Print the whole listing again exactly, keeping no pictures in it.

=== Section Start ===

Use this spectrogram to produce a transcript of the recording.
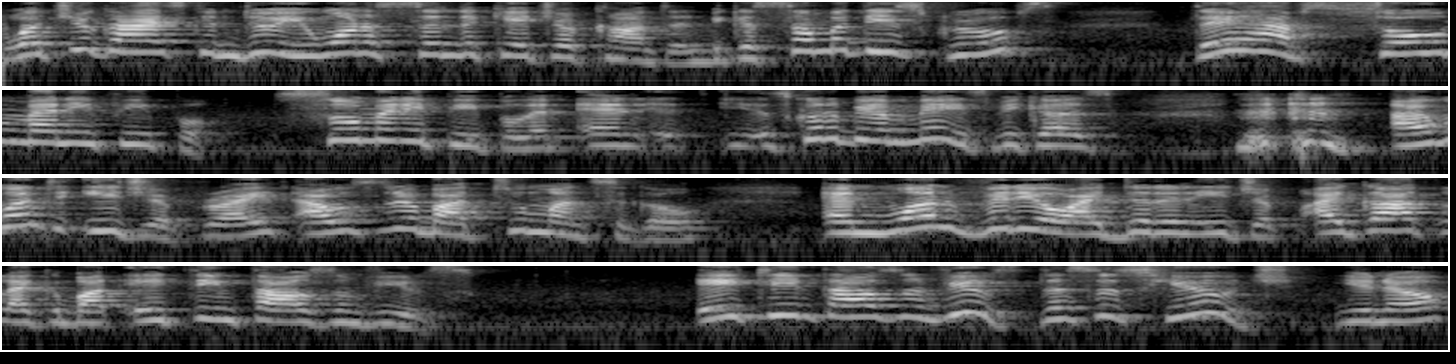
what you guys can do, you want to syndicate your content because some of these groups, they have so many people, so many people, and and it, it's going to be amazed because I went to Egypt, right? I was there about two months ago, and one video I did in Egypt, I got like about eighteen thousand views. 18,000 views. This is huge, you know?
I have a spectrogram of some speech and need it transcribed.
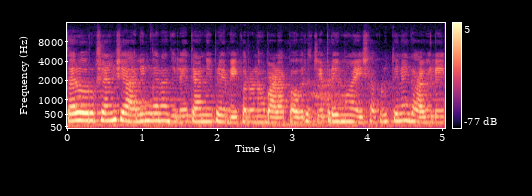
सर्व वृक्षांशी आलिंगन दिले. त्यांनी प्रेमे करुण बाळापावरचे प्रेम ऐशाकृतीने धाविले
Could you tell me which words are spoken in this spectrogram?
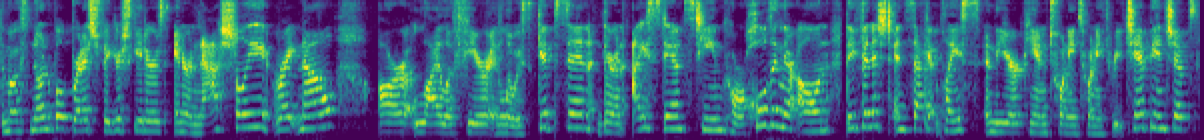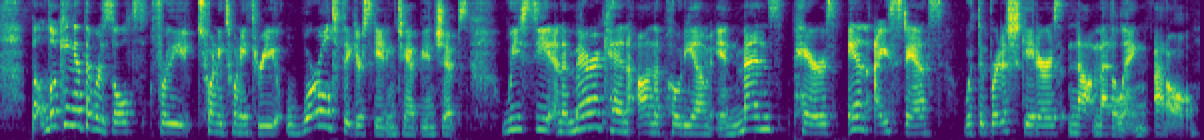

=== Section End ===

**TASK RESPONSE**
Use this spectrogram to produce a transcript of the recording.
what you guys can do, you want to syndicate your content because some of these groups, they have so many people, so many people, and and it, it's going to be amazed because I went to Egypt, right? I was there about two months ago, and one video I did in Egypt, I got like about eighteen thousand views. 18,000 views. This is huge, you know?
I have a spectrogram of some speech and need it transcribed.
सर्व वृक्षांशी आलिंगन दिले. त्यांनी प्रेमे करुण बाळापावरचे प्रेम ऐशाकृतीने धाविले
Could you tell me which words are spoken in this spectrogram?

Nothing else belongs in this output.